Until lately when I have paid attention to my need to rest deeply, I have assumed that all I needed was that elusive good night’s sleep or two, or maybe an hour sitting in my chair reading a book, or maybe watching a movie. But I’ve been confused. There’s a fundamental part of resting I have missed for years. Continue reading
As I teach and meet people soon after they have had a stroke, I see so many grappling with the question “Who am I now?” It’s not an easy question. So much has changed in so short a period of time. But it’s question worth asking.
“Who am I now?” could be a question of religious beliefs and those beliefs can and do have powerful effects in life challenging experiences. That’s not the question I mean. What I mean is the question that asks how we have shaped our lives and how we will shape our lives from here. Continue reading
Many people are talking about mindfulness these days, and through careful investigation researchers are showing the potential for mindfulness to help a whole series of health and wellness challenges. Could mindfulness be applied to stroke recovery? Yes, it could, and practicing mindfulness as we work with stroke recovery can be very helpful.
What is mindfulness and how would it be helpful? Continue reading
Persistence is very important in stroke recovery. To support our recoveries, we have to be motivated, really want to recover and work hard consistently over the long term. Our brains and bodies must know that recovery matters to us and that we will continue to pay attention to helping ourselves. Setting goals, making schedules, making commitments to ourselves and keeping them – all of this makes a big difference.
Persistence is not the same thing as pressure, however. Continue reading
In a talk she gave called on lovingkindness Tara Brach, a wonderful teacher in Washington, DC, quoted a bumper sticker she had seen. She said, “If I lived in my heart, I’d be home right now.” I like this bumper sticker very much.
I keep thinking about this quote, asking myself, “Where am I at home?” Continue reading
Many times when I give a talk to clinicians I am asked the heartfelt question, “What do I tell patients and family members? I don’t want to give them ‘false hope.’” These clinicians care about us. They don’t want to add to our suffering. They want to encourage us and often they truly don’t know what to say.

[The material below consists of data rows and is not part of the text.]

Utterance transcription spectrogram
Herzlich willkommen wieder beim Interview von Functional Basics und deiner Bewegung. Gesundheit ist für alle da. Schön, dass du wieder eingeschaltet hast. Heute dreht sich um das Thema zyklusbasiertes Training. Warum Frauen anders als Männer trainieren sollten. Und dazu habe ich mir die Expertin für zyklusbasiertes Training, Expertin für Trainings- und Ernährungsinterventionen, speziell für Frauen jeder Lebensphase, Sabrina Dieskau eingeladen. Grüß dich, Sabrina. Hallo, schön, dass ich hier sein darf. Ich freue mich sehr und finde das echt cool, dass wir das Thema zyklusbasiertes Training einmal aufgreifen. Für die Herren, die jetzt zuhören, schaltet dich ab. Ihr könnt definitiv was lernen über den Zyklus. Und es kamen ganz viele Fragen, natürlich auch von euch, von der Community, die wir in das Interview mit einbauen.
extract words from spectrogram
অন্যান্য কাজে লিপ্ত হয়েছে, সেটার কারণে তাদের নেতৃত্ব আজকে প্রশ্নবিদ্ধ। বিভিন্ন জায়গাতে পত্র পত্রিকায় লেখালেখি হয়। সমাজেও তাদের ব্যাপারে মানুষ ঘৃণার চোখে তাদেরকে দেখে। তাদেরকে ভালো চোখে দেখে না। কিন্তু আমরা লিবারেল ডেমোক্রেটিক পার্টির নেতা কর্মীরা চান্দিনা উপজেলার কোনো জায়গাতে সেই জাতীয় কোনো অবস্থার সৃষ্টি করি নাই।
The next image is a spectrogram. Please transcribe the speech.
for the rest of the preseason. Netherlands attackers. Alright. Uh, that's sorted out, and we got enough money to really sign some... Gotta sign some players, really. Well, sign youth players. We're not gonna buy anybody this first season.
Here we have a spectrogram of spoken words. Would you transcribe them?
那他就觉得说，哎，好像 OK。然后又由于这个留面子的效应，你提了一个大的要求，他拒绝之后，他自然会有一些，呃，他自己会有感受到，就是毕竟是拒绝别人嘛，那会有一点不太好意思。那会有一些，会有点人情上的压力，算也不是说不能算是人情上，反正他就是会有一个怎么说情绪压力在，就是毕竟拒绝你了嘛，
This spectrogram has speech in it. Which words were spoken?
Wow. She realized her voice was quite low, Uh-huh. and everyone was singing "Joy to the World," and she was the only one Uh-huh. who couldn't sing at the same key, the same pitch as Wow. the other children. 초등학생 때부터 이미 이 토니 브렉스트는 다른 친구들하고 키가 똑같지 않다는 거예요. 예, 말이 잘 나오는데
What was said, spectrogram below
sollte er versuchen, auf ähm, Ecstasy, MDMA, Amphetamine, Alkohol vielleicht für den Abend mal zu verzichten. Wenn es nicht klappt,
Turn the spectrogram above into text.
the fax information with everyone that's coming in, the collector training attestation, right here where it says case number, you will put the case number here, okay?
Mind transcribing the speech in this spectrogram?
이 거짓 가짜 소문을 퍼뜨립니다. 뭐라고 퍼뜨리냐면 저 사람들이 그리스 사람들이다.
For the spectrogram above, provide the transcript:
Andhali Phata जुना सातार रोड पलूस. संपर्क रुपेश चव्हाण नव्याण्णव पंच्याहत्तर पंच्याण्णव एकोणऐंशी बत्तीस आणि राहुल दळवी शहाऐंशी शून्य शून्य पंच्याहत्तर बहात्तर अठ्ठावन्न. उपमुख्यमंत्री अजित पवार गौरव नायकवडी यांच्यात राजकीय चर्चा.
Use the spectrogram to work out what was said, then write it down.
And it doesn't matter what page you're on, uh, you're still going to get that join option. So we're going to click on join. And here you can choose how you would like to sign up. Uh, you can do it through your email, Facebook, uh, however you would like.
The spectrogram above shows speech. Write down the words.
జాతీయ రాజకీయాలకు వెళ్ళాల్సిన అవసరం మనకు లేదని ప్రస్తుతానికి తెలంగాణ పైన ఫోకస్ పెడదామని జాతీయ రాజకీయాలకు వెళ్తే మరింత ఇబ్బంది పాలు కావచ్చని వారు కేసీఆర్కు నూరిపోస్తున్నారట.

Is there such a thing as “false hope?” I don’t think so. Continue reading
The other day I was talking to a delightful six-year old. He was telling me that the bread I had given him with his dinner was crunchy. I explained to him that when I was in the kitchen with his mother I was having such an interesting conversation with her that I had forgotten about the bread and left it in the oven too long. Grinning up at me with that irrepressible smile of his, he said, “Is my mama to blame?” I said, “No. No one’s to blame.” He said, “Are you to blame?” I said, “No. No one’s to blame.” Then he said with a twinkle in his eye, “Then the oven’s to blame!” Continue reading

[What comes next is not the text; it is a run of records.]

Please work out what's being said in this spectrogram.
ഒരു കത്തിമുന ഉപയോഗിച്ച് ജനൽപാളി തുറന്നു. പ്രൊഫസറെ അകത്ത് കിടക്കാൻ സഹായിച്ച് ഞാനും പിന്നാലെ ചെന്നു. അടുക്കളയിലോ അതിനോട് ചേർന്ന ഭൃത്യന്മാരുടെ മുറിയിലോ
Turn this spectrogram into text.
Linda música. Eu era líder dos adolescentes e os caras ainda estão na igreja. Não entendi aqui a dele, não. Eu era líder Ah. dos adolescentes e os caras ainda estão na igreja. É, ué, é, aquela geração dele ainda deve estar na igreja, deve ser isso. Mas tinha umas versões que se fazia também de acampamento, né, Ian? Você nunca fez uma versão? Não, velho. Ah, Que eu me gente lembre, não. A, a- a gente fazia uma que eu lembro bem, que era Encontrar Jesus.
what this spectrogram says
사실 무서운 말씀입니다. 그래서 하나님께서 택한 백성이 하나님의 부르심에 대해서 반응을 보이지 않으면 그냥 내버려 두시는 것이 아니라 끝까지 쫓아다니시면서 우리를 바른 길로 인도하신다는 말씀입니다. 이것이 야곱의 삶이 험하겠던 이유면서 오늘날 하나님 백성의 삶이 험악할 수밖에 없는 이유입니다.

We often practice paying as little attention to something we are doing as we can get away with: You know how it goes: It’s morning. My mind is on my day. I am taking a shower but I am thinking about what I’m going to have for breakfast, what I will wear, and what the day holds in the way of work for me. I am not thinking about taking a shower. I don’t pay attention to the shampoo when I pick it up and the shampoo drops on the floor. I pick it up. Then I get mad because I dropped it and think about how mad I am and then, still not paying attention to the shampoo, I drop it again. I am practicing not paying attention.
All of us know that state of not really paying attention. We read our emails, talk on the phone, listen for the knock on the door, and dream about lunch all at the same time. Nothing is getting our full attention. Continue reading
We may have heard about neuroplasticity, but what is it exactly and how does it apply to healing from a stroke? My favorite definition of neuroplasticity is this: “The brain’s ability to change physically and physiologically in response to stimulation.” *
What does that mean? Our brains are changing all the time – every second of every day. Our brains are not fixed. We are constantly making new connections, reinforcing old connections, tearing down connections that are no longer needed, and storing information. Our brains are made of tissues that connect to one another, store information and send signals in various directions. That’s what our brains do. They are information hubs. And everything that happens in the brain is affected by how we stimulate it. Continue reading